The short answer: There is none.
For handicap purposes, the USGA imposes stroke limits (called Equitable Stroke Control, or ESC) to prevent golfers from sandbagging one hole to keep their handicaps high. Thus, when you enter a score into MyScorecard, we ask you to adjust that score for any holes where your strokes exceed that limit.
However, when you’re on the course, there is no “maximum” to take. Even a professional golfer can run up scores into the double digits. And just to prove a point, back in April of this year, Tour Player Kevin Na posted a 16 on the par 4 ninth hole at the Valero Texas Open.
You may have had a tough day out on the golf course, but here’s something to keep in the back of your head.

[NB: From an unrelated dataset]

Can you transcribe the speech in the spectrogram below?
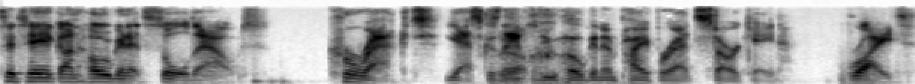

Despite decades of scientific improvements in clubs and balls, more physical training, and all sorts of new ideas on improving your swing, the average golf score remains the same: around 100 for 18 holes.
However, for MyScorecard members, that number is between 90 and 91 (for reference, the average handicap is just under 16). Some people may attribute it to the Hawthorne effect, which is at least partially true, but we attribute at least a portion of it to the fact that our members are just better.
So do a little dance – you deserve it.
We will sometimes choose some of the more interesting questions asked by our members to share with you. Our most recent one comes from a member who shot a 70 on a course with a rating of 71.3 and slope of 132 (something we can all aspire to). When entering his score into MyScorecard, the differential read -1.1, which was actually less than the -1.3 the difference between the score (70) and course rating (71.3). Wouldn’t you expect that if you played a harder course, it should be greater than the difference of the rating and score? Continue reading
From time to time we receive questions from members about using their average score as a proxy for their golf handicap, particularly for competitions among golfers. We do not recommend this
There is one big benefit and one big drawback to using the handicap system versus average golf score. The biggest benefit Continue reading